KAFFEINE / Arts & Culture, Public Relations, Visual Arts


6 September 2021

As the Tokyo 2020 Olympic Games began, Japan House London opened Tokyo 1964: Designing Tomorrow - the first exhibition of its kind to explore the cultural legacy of the Tokyo 1964 Games for Japan and the country’s reputation for design and creativity.

Our role was to showcase the exhibition to its target audience of culture seekers, designers and creatives via a PR campaign that secured coverage in high profile national and professional media.

We cut through the busy Olympics related media coverage to secure 44 stories in titles such as the International New York TimesDesign WeekIcon Eye, Creative Review and It’s Nice That that showcased the exhibition, delivered critical praise and encouraged its target audience to visit.

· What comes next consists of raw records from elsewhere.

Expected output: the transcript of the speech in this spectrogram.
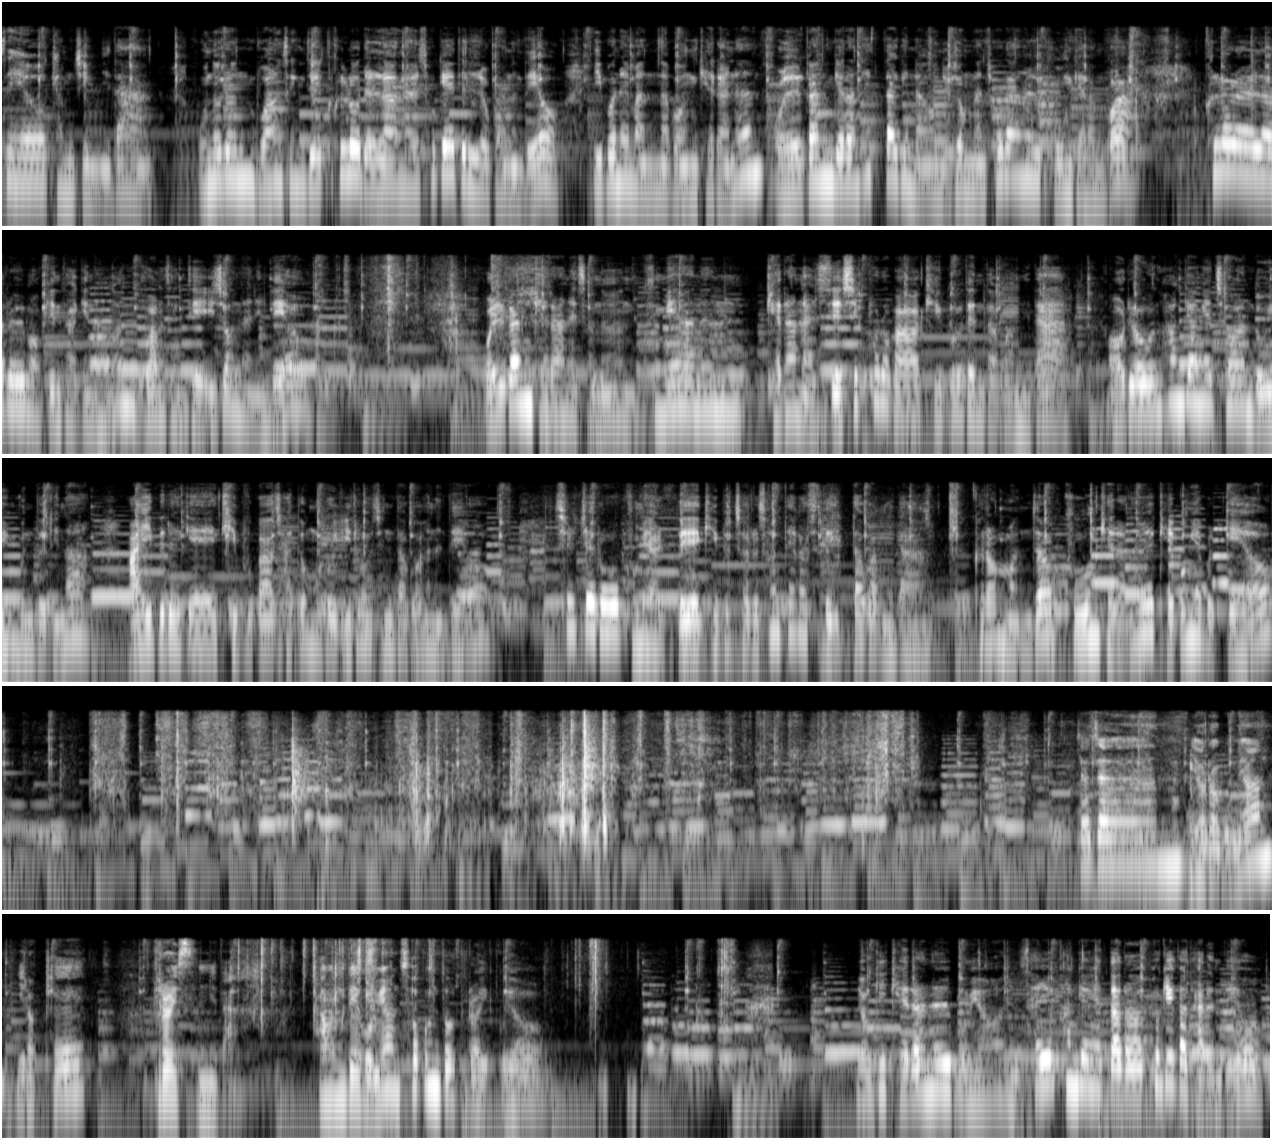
안녕하세요. 겸지입니다. 오늘은 무항생제 클로렐란을 소개해 드리려고 하는데요. 이번에 만나본 계란은 월간 계란 햇닭이 낳은 유정란 초란을 구운 계란과 클로렐라를 먹인 닭이 낳은 무항생제 유정란인데요. 월간 계란에서는 구매하는 계란 알씨의 10%가 기부된다고 합니다. 어려운 환경에 처한 노인분들이나 아이들에게 기부가 자동으로 이루어진다고 하는데요. 실제로 구매할 때 기부처를 선택할 수도 있다고 합니다. 그럼 먼저 구운 계란을 개봉해 볼게요. 짜잔 열어보면 이렇게 들어있습니다 가운데 보면 소금도 들어있고요 여기 계란을 보면 사육 환경에 따라 표기가 다른데요.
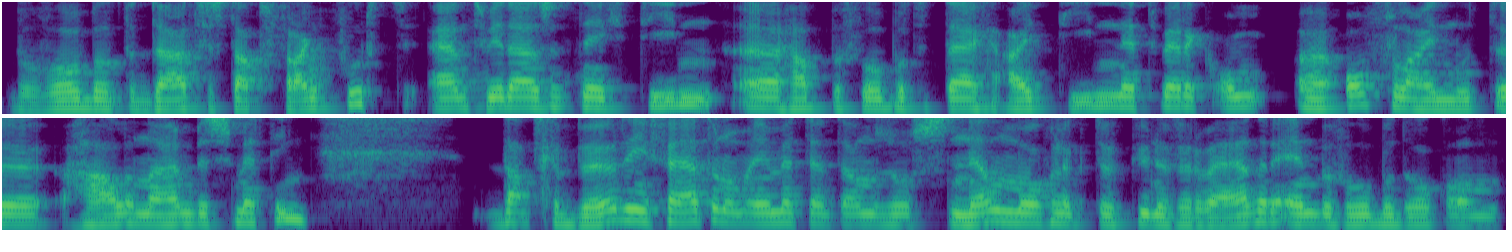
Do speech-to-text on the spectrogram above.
bijvoorbeeld de Duitse stad Frankfurt eind 2019 uh, eh, had bijvoorbeeld het eigen IT-netwerk offline moeten halen na een besmetting dat gebeurde in feite om het dan zo snel mogelijk te kunnen verwijderen en bijvoorbeeld ook om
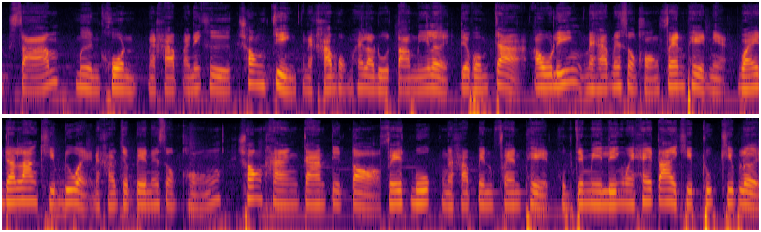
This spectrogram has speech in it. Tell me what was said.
1.3หมื่นคนนะครับอันนี้คือช่องจริงนะครับผมให้เราดูตามนี้เลย เดี๋ยวผมจะเอาลิงก์นะครับในส่วนของแฟนเพจเนี่ยไว้ด้านล่างคลิปด้วยนะครับจะเป็นในส่วนของช่องทางการติดต่อ Facebook นะครับเป็นแฟนเพจผมจะมีลิงก์ไว้ให้ใต้คลิปทุกคลิปเลย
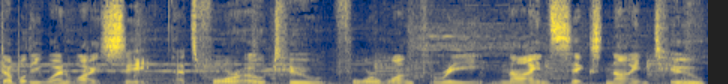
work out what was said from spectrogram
WNYC. That's 402 413 9692.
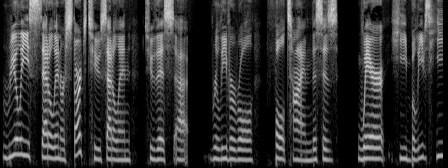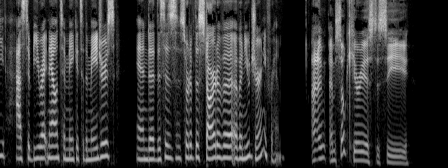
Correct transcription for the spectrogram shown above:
really settle in or start to settle in to this uh, reliever role full time. This is where he believes he has to be right now to make it to the majors, and uh, this is sort of the start of a of a new journey for him. I'm I'm so curious to see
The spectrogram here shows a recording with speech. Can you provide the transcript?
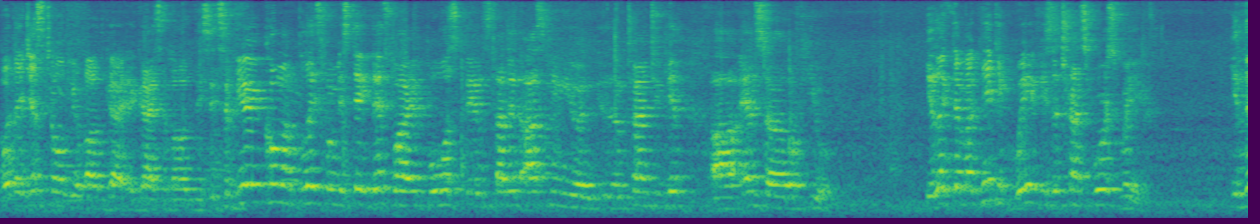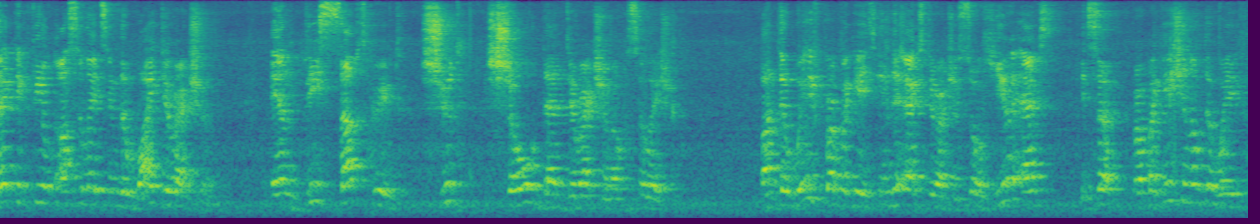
What I just told you about guys about this. It's a very common place for mistake. That's why I paused and started asking you and trying to get uh, answer out of you. Electromagnetic wave is a transverse wave. Electric field oscillates in the y direction, and this subscript should show that direction of oscillation. But the wave propagates in the x direction. So here x, it's a propagation of the wave,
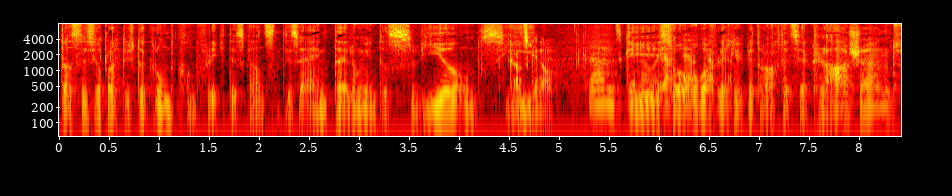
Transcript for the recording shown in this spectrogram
Das ist ja praktisch der Grundkonflikt des Ganzen, diese Einteilung in das Wir und Sie. Ganz genau. Ganz die genau, so ja, oberflächlich ja, betrachtet sehr klar scheint,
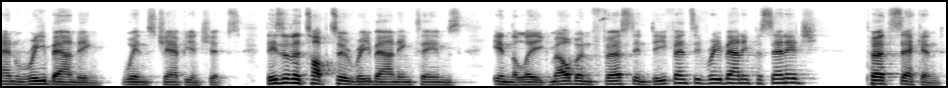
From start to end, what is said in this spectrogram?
and rebounding wins championships. These are the top two rebounding teams in the league. Melbourne first in defensive rebounding percentage, Perth second.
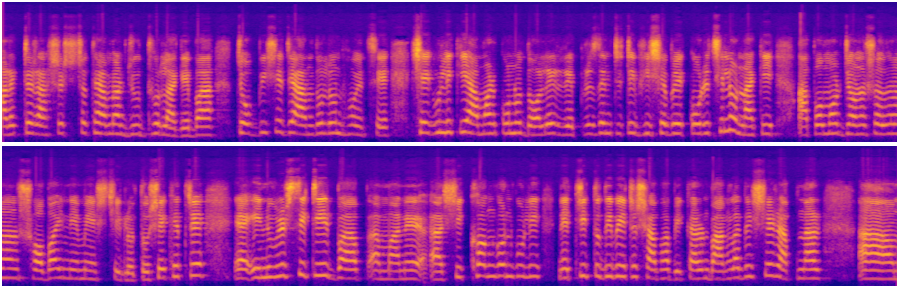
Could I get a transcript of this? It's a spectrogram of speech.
আরেকটা রাষ্ট্রের সাথে আমার যুদ্ধ লাগে বা চব্বিশে যে আন্দোলন হয়েছে সেগুলি কি আমার কোনো দলের রিপ্রেজেন্টেটিভ হিসেবে করেছিল নাকি আপামর জনসাধারণ সবাই নেমে এসেছিল? তো সেক্ষেত্রে ইউনিভার্সিটি বা মানে আহ, শিক্ষাঙ্গনগুলি নেতৃত্ব দিবে এটা স্বাভাবিক। কারণ বাংলাদেশের আপনার আম,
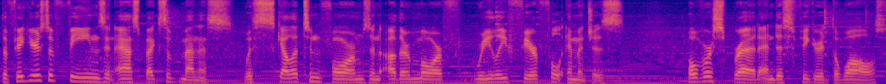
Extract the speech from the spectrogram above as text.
The figures of fiends and aspects of menace, with skeleton forms and other more really fearful images, overspread and disfigured the walls.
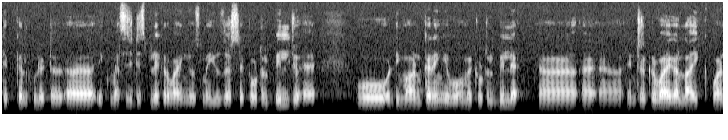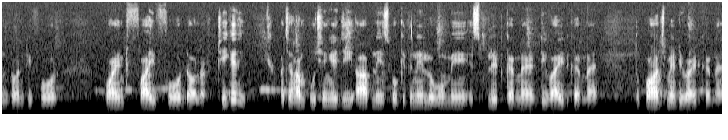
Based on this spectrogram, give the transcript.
टिप कैलकुलेटर एक मैसेज डिस्प्ले करवाएँगे, उसमें यूज़र से टोटल बिल जो है वो डिमांड करेंगे, वो हमें टोटल बिल इंटर करवाएगा like one twenty four point five four dollar ठीक है जी? अच्छा हम पूछेंगे जी, आपने इसको कितने लोगों में स्प्लिट करना है डिवाइड करना है? तो पाँच में डिवाइड करना है।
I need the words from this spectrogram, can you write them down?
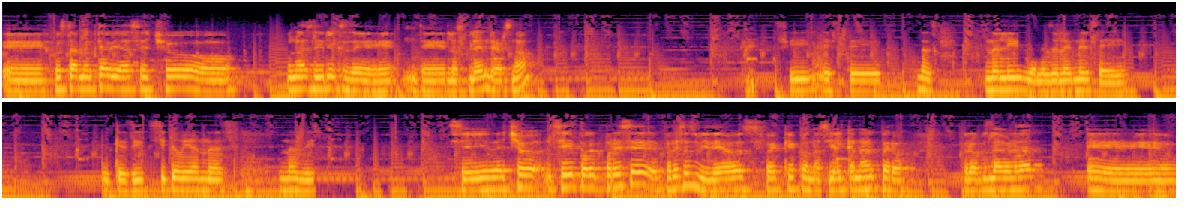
eh, justamente habías hecho unas lyrics de, de los Blenders, ¿no? sí este unos, unos lyrics de los Blenders de y que sí, sí tuvieron unas unas Sí, de hecho, sí, por, por ese, por esos videos fue que conocí el canal, pero, pero pues la verdad, eh,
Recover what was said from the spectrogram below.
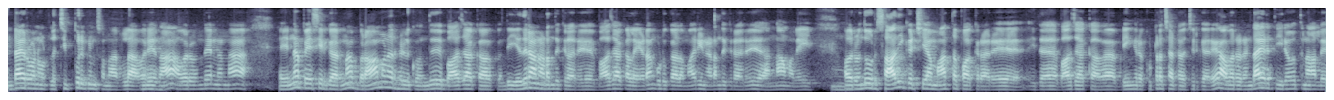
ரெண்டாயிரம் ரூபா நோட்ல சிப் இருக்குன்னு சொன்னார்ல அவரே தான். அவர் வந்து என்னன்னா என்ன பேசியிருக்காருன்னா பிராமணர்களுக்கு வந்து பாஜகவுக்கு வந்து எதிராக நடந்துக்கிறாரு பாஜகல இடம் கொடுக்காத மாதிரி நடந்துக்கிறாரு அண்ணாமலை. அவர் வந்து ஒரு சாதி கட்சியா மாத்த பாக்குறாரு இத பாஜகவை அப்படிங்கிற குற்றச்சாட்டை வச்சிருக்காரு. அவர் ரெண்டாயிரத்தி இருபத்தி நாலு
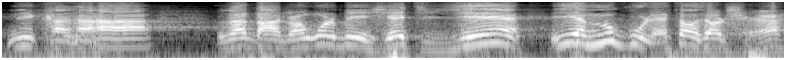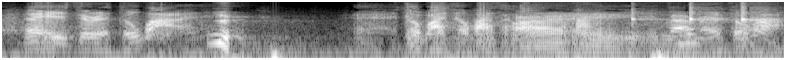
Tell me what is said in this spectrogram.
你看看，俺大掌柜的备些基金也没过来造小车。哎，就是走吧。哎，走吧走吧走吧。哎，慢慢走吧。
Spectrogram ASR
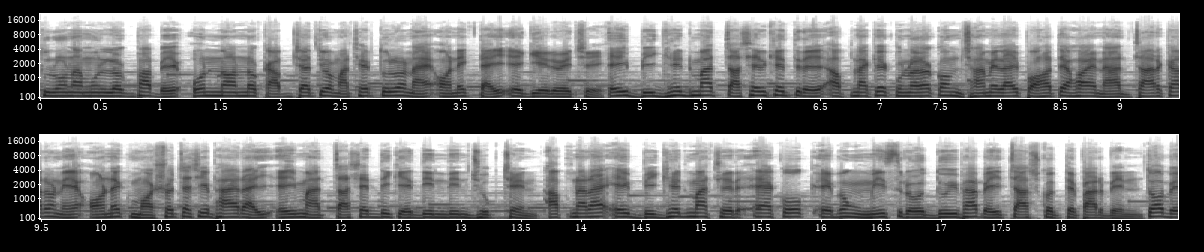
তুলনামূলকভাবে অন্যান্য কাপ জাতীয় মাছের তুলনায় অনেকটাই এগিয়ে রয়েছে। এই বিঘেড মাছ চাষের ক্ষেত্রে আপনাকে কোনো রকম ঝামেলায় পোহাতে হয় না, যার কারণে অনেক মৎস্য চাষী ভাইরাই এই মাছ চাষের দিকে দিন দিন ঝুঁকছেন। আপনারা এই বিঘেড মাছের একক এবং মিশ্র দুইভাবেই চাষ করতে পারবেন। তবে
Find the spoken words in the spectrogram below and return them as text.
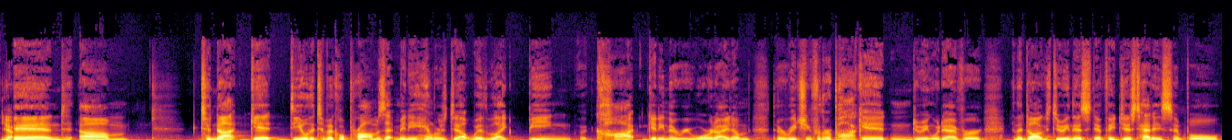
Yeah. and. Um, to not get deal with the typical problems that many handlers dealt with, like being caught getting their reward item, they're reaching for their pocket and doing whatever, and the dog's doing this. And if they just had a simple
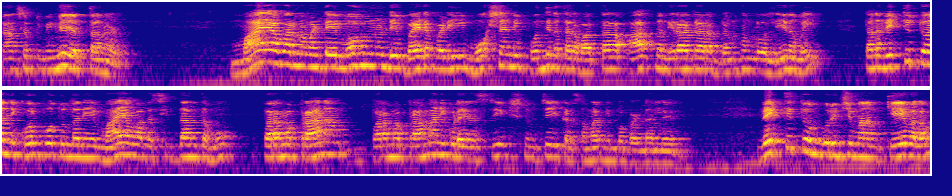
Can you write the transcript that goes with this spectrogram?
కాన్సెప్ట్ మీదే చెప్తున్నాడు. మాయావరణం అంటే మోహం నుండి బయటపడి మోక్షాన్ని పొందిన తర్వాత ఆత్మ నిరాకార బ్రహ్మంలో లీనమై తన వ్యక్తిత్వాన్ని కోల్పోతుందనే మాయావాద సిద్ధాంతము పరమ ప్రాణ పరమ ప్రామాణికుడైన శ్రీకృష్ణునిచే ఇక్కడ సమర్థింపబడడం లేదు. వ్యక్తిత్వం గురించి మనం కేవలం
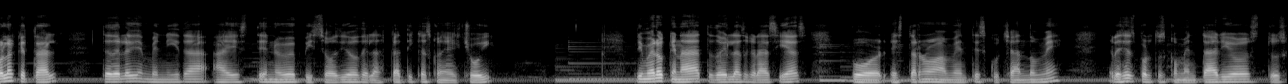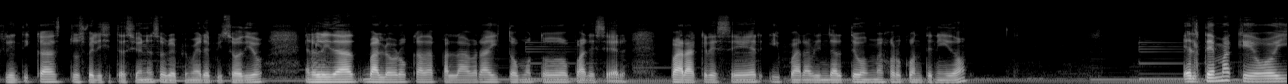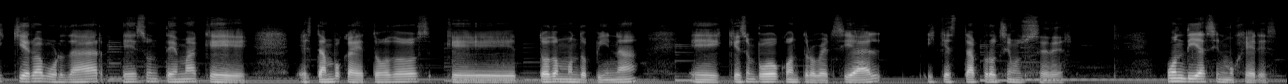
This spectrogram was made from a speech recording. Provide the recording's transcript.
Hola, ¿qué tal? Te doy la bienvenida a este nuevo episodio de las pláticas con el Chuy. Primero que nada te doy las gracias por estar nuevamente escuchándome. Gracias por tus comentarios, tus críticas, tus felicitaciones sobre el primer episodio. En realidad valoro cada palabra y tomo todo parecer para crecer y para brindarte un mejor contenido. El tema que hoy quiero abordar es un tema que está en boca de todos, que todo mundo opina, eh, que es un poco controversial y que está próximo a suceder. Un día sin mujeres.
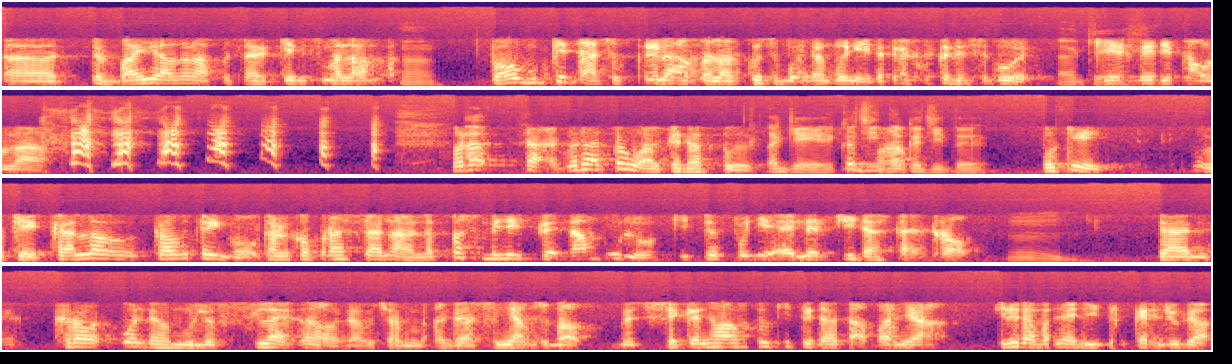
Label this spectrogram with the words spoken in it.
uh, terbayang lah pasal game semalam. Ha. Kau mungkin tak suka lah kalau aku sebut nama ni tapi aku kena sebut. Okey. Kevin Di Paula. kau nak tak kau nak tahu lah kenapa? Okay, kau cerita, kau cerita. Okey. Okey, kalau kau tengok, kalau kau perasan lah, lepas minit ke-60, kita punya energi dah start drop. Hmm. Dan crowd pun dah mula flat tau. Dah macam agak senyap sebab second half tu kita dah tak banyak, kita dah banyak ditekan juga.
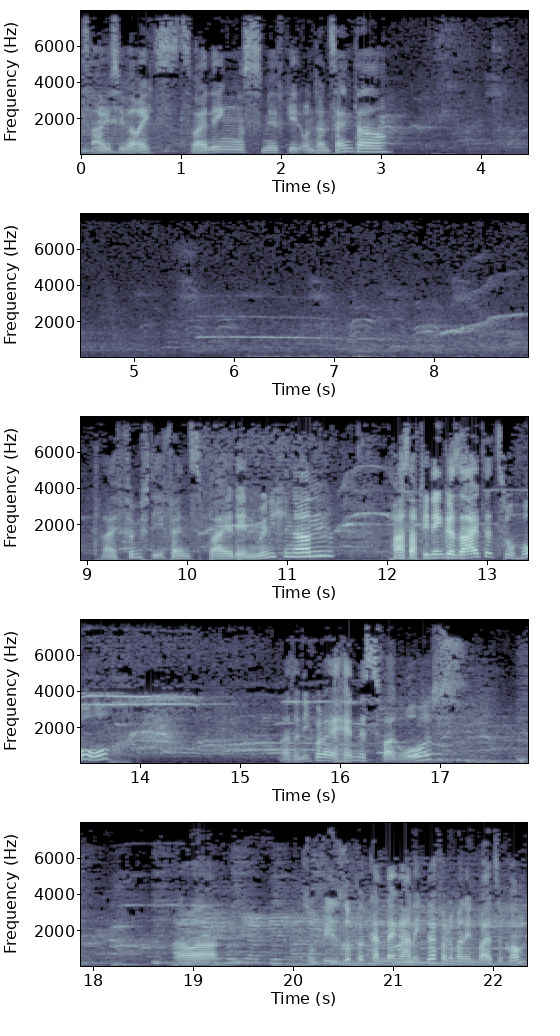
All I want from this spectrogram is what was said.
Zwei Receiver rechts, zwei links. Smith geht unter den Center. Drei fünf Defense bei den Münchnern. Pass auf die linke Seite zu hoch. Also Nikolai Henn ist zwar groß, aber so viel Suppe kann der gar nicht löffeln, um an den Ball zu kommen.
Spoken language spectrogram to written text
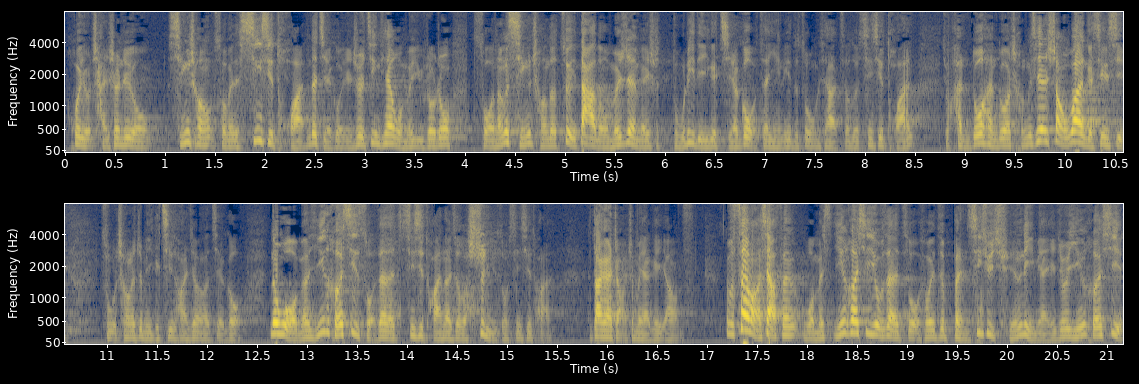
会有产生这种形成所谓的星系团的结构，也就是今天我们宇宙中所能形成的最大的，我们认为是独立的一个结构，在引力的作用下叫做星系团，就很多很多成千上万个星系组成了这么一个集团这样的结构。那我们银河系所在的星系团呢，叫做室女座星系团，大概长这么样一个样子。那么再往下分，我们银河系又在做所谓的本星系群里面，也就是银河系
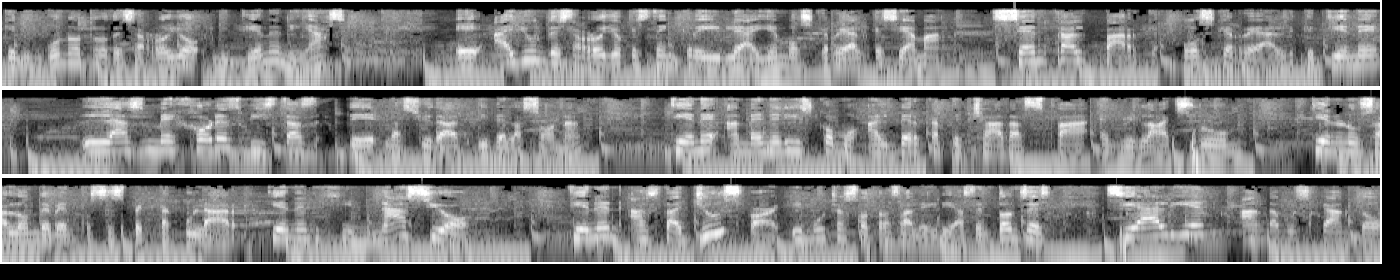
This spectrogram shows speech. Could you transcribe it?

We delivered this successful result by linking the cultural interest in the Tokyo 2020 Olympic Games to the pivotal role the 1964 Games played in telling a fresh story about Japan post World War Two. Innovations such as split-second digital timing on the track through to the high-speed bullet train and elevated super-highways of 1960s Tokyo amazed the global audience. While the minimalist and striking promotional posters created for the Games have informed design thinking for sport and beyond ever since.

The exhibition also saw the launch of Japan House London's second Creative Crossing in Kensington High Street. The new vivid blue and white designs by Tokolo Asao, creator of the Tokyo 2020 Games emblem, brought the exhibition out the building and into the street, attracting people in and securing widespread interest and press coverage.